**Data extract:**
-*-

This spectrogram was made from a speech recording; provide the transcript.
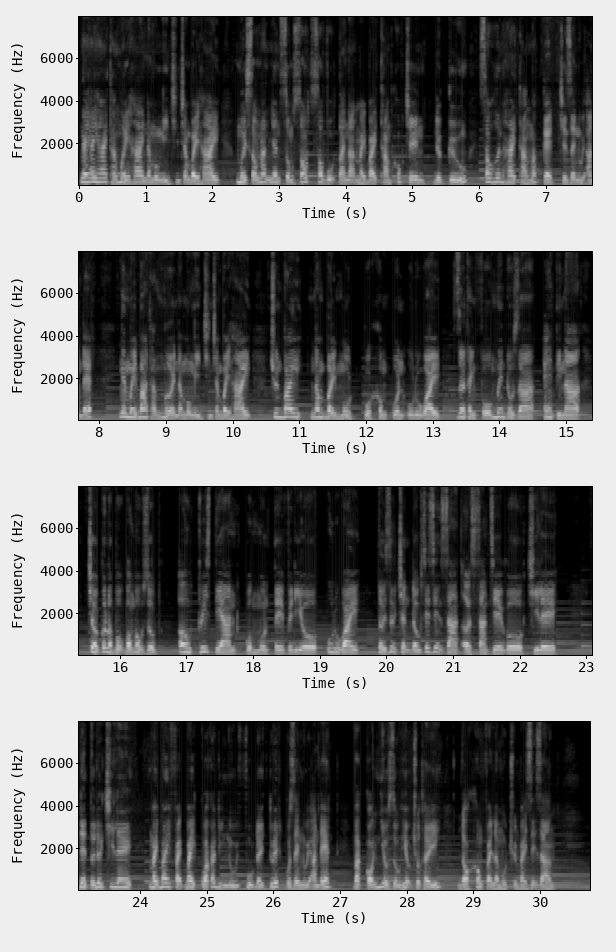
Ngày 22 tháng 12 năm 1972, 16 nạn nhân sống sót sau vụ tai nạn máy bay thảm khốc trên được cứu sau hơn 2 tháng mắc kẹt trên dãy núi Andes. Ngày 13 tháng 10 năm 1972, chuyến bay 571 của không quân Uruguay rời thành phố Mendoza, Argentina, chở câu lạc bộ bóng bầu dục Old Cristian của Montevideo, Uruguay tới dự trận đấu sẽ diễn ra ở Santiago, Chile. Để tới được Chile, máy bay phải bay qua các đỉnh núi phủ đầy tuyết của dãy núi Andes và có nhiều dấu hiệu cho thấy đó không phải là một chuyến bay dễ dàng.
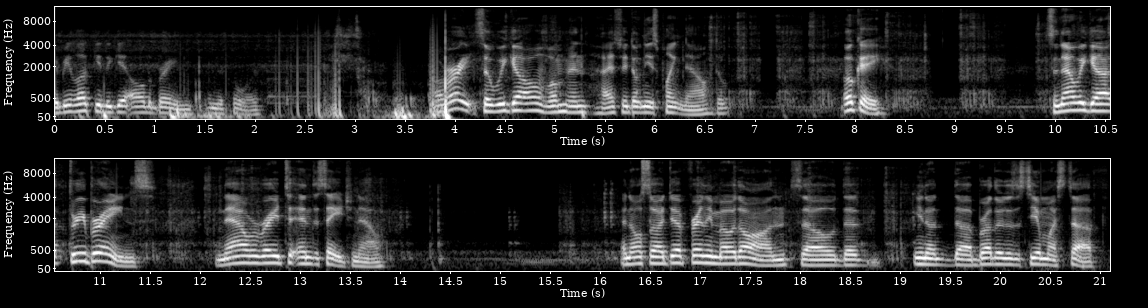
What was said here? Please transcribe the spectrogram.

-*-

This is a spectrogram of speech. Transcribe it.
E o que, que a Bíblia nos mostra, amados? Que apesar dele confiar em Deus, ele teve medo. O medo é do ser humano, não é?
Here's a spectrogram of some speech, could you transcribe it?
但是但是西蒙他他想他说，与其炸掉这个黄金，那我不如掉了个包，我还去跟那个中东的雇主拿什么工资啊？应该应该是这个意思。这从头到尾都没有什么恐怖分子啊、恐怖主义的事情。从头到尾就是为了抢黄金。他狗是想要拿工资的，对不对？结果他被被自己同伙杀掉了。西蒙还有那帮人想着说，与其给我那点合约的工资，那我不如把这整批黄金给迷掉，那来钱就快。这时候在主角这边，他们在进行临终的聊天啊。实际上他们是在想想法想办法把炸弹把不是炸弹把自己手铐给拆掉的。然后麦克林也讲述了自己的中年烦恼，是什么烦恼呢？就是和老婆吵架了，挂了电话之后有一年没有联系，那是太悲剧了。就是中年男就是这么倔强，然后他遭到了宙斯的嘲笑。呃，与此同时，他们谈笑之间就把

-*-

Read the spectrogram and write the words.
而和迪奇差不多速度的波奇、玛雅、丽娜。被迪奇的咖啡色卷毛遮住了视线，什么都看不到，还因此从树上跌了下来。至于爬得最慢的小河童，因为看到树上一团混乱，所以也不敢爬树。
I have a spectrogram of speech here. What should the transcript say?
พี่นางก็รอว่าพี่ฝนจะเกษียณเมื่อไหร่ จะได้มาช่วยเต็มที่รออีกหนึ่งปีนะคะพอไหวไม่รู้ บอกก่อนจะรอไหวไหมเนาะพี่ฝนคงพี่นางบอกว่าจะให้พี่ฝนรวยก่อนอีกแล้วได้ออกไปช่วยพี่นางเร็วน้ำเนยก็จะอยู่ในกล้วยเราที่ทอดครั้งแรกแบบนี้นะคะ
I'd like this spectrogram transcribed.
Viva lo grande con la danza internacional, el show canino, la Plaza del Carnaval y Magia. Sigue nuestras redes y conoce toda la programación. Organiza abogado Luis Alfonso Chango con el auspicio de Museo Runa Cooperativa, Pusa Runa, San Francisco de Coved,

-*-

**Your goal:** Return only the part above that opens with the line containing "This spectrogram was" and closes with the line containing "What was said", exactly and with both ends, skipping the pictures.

**Reply to the task:**
This spectrogram was made from a speech recording; provide the transcript.
Ngày 22 tháng 12 năm 1972, 16 nạn nhân sống sót sau vụ tai nạn máy bay thảm khốc trên được cứu sau hơn 2 tháng mắc kẹt trên dãy núi Andes. Ngày 13 tháng 10 năm 1972, chuyến bay 571 của không quân Uruguay rời thành phố Mendoza, Argentina, chở câu lạc bộ bóng bầu dục Old Cristian của Montevideo, Uruguay tới dự trận đấu sẽ diễn ra ở Santiago, Chile. Để tới được Chile, máy bay phải bay qua các đỉnh núi phủ đầy tuyết của dãy núi Andes và có nhiều dấu hiệu cho thấy đó không phải là một chuyến bay dễ dàng.
What was said here? Please transcribe the spectrogram.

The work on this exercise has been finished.